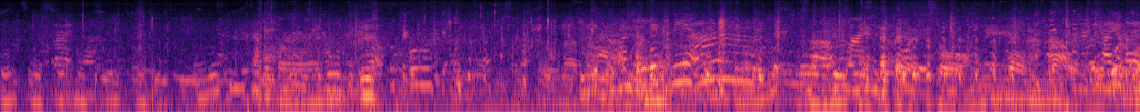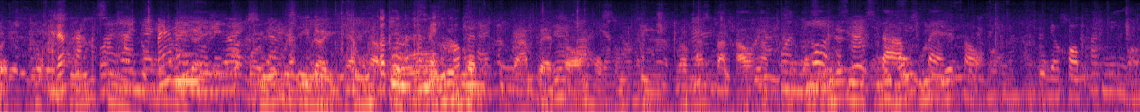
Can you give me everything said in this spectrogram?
ล้วยังไงเด็กเนี่ยขอโทษนะคะแม่เขาเป็นสามแปดสองหกศูนย์สี่รอบนั้นตัดเอาครับวันนี้สามแปดสองเดี๋ยวขอพักนิ่งหน่อย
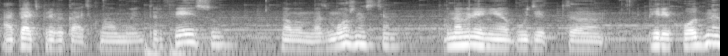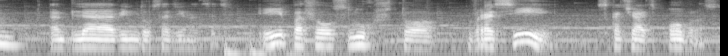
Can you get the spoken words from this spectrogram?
Опять привыкать к новому интерфейсу, к новым возможностям. Обновление будет э, переходным для Windows 11. И пошел слух, что в России скачать образ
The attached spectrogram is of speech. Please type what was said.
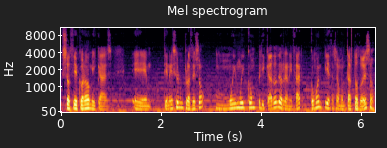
socioeconómicas? Eh, tiene que ser un proceso muy, muy complicado de organizar. ¿Cómo empiezas a montar todo eso?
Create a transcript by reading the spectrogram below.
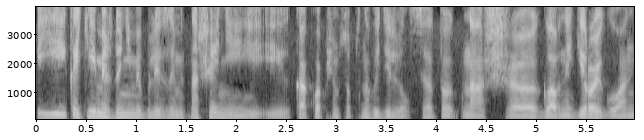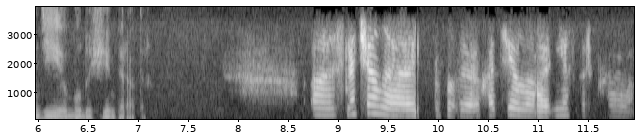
И какие между ними были взаимоотношения, и, и как, в общем, собственно, выделился тот наш э, главный герой Гуанди, будущий император? А, сначала я бы хотела несколько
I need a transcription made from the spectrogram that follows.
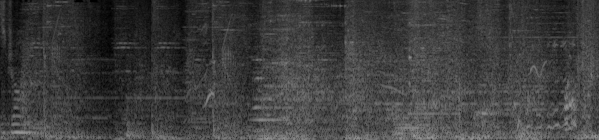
destroyed. Oh.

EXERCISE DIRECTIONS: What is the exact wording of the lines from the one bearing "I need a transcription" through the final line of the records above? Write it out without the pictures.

THE ANSWER:
I need a transcription made from the spectrogram that follows.
destroyed. Oh.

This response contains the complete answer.